In the closing exercises of the Tzedakah presentation, I heard our 7th grade students repeat the biblical commandment over and over again, "Lo ta'amod al dam re'echa" (you shall not stand idly by while the blood of your neighbor is spilled). In hearing those words, I could have never imagined how real that commandment would be in these moments. On behalf of Wornick, I want to share and acknowledge our communal heartbreak, pain, sadness, and anger over the death of George Floyd last week. This is the most recent death in a long history of hundreds of years of violence perpetrated against the Black community in this country. I also want to share my deep mourning for the deaths of Ahmaud Arbery and Breonna Taylor, two more heartbreaking examples where violence was committed against members of the Black community. In one of the first pages of the Babylonian Talmud our Rabbis articulate a powerful expression of equality. In reflecting on differences between people of different backgrounds and socioeconomic classes they write, "I am a creation, and they are a creation." There is so much work for us to do until we are able to say that all of the creations of God are treated equally.
As a multi-racial Jewish community, we know that anti-Black racism and violence is happening all the time, not just when someone captures it on video. We know, unfortunately, that so many members of our community have had experiences with such injustice. We stand in solidarity with our Black students and families and commit ourselves in the fight against racism and oppression in America.
Our school's mission is to develop leaders who are committed to a life steeped in Jewish ethics and values. Over the course of this summer we must rise to the occasion and each of us in our own way, ensure that we are living up to the value of "Lo ta'amod al dam re'echa." We cannot stand idly by while the blood of members of our community is being spilled.
In this week's Torah portion, Nasso, we learn about the Nazirites who took purity vows that required them to abstain from things like drinking alcohol, having sexual relations, eating meat, coming into contact with dead bodies or cutting their hair. At a Bat Mitzvah a few years ago, I heard a powerful critique of a Nazirite that is particularly relevant today. One can imagine what motivated a Nazirite to abstain from a life of impurity. They likely looked around and saw corruption, temptation, or sin. But by abstaining from all of these things, the Nazirite didn't actually do anything. He didn't change the behaviors he disliked, he didn't change society around him, he only isolated himself from the rest of the community. In these moments, we must not be like the Nazirite. We cannot define ourselves exclusively by what we are not, or by the behaviors and actions that we abhor. We must each find our own ways to affect change and not be satisfied with our rejection or disgust at the senseless loss of life in the Black community.
A student sent me a question today asking about the Jewish perspective on looting and violence. On the one hand, the perspective on Jewish law as expressed in the Shulchan Arukh, is that one must not damage property in pursuit of their goals. On the other hand, I feel that in these moments, we are required to listen deeply and careful to voices from within the Black community. Many of our country's deepest and most vulnerable wounds are exposed in these moments, and it is important to be humble and listen with open hearts and minds.

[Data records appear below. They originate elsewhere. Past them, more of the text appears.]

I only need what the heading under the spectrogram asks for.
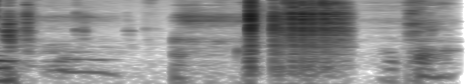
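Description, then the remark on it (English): A handful of dice clatters and rattles across a hard tabletop, with a sharp click followed by a dense burst of tumbling, then a few softer knocks as they settle. “That's a lot of dice.”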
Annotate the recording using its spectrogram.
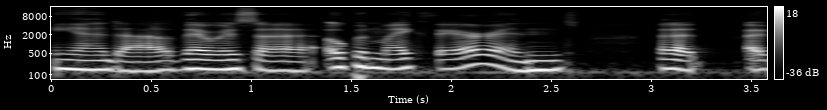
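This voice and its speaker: Her voice very deep and low, a woman with an American accent speaks at a fairly slow pace on a very clean recording with a silent background. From Oklahoma City, Oklahoma. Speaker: stand-up comedian. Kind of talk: casual interview chat. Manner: halting, many fillers.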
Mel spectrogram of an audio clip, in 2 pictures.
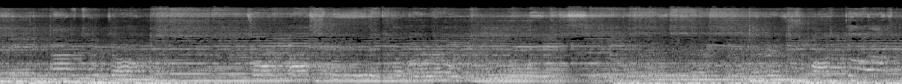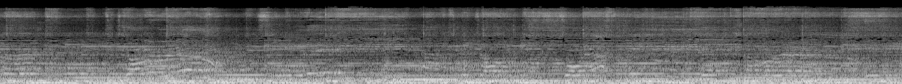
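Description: Rock band playing live in a large hall, with lead vocals over guitars, bass, drums and keyboards; the full band comes in heavier about six seconds in.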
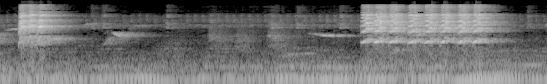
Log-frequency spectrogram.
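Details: Lorikeet giving a short harsh burst, then two thin rising whistles, and finally a loud, rasping, pulsed high trill lasting about two seconds.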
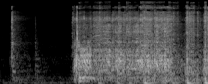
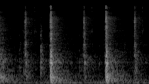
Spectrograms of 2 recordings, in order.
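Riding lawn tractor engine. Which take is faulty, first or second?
second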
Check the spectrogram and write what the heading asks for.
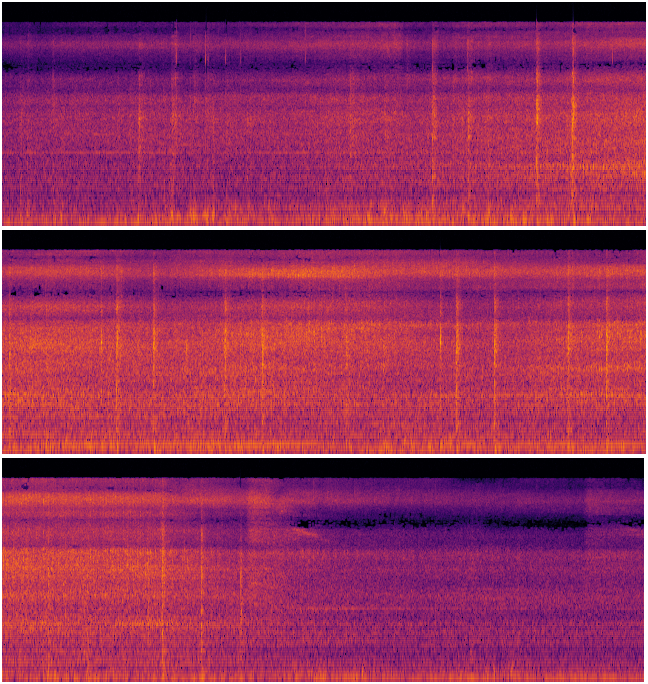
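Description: Diesel train running with a steady low rumble that grows stronger for several seconds mid-way, with many sharp clicks and knocks scattered through its middle part.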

A natural starting point for many families, especially those with young children are conversations at home. Here are some resources that we hope will be helpful to you:
- How to Talk with Kids About Race and Racial Violence, Common Sense Media
- Resources for Talking about Race, Racism and Racialized Violence with Kids, Center for Racial Justice in Education
- How to Talk to Kids about Race and Racism, Parent Tool Kit
- A Children's Booklist for Anti-Racist Activism, Embrace Race
- Talking to Kids about Race and Violence in America, Child Mind Institute
If you are able to give towards causes that promote racial equity and justice, a natural outcome of your conversations might be deciding on what particular cause to give to. You might also decide to write cards or engage in outreach towards members of the Black community who have been victims of violence and racism.
I want to end with a reflection from over a year and a half ago when the Jewish community suffered during the anti-semitic attacks in Pittsburgh and Poway. In Oakland, where I live, my synagogue immediately felt the outreach and warmth from local community organizations and in particular, Black churches in our community. Please consider reaching out to local Black communities. Words of comfort, empathy, and care, have real power in these moments.
In partnership, health and peace,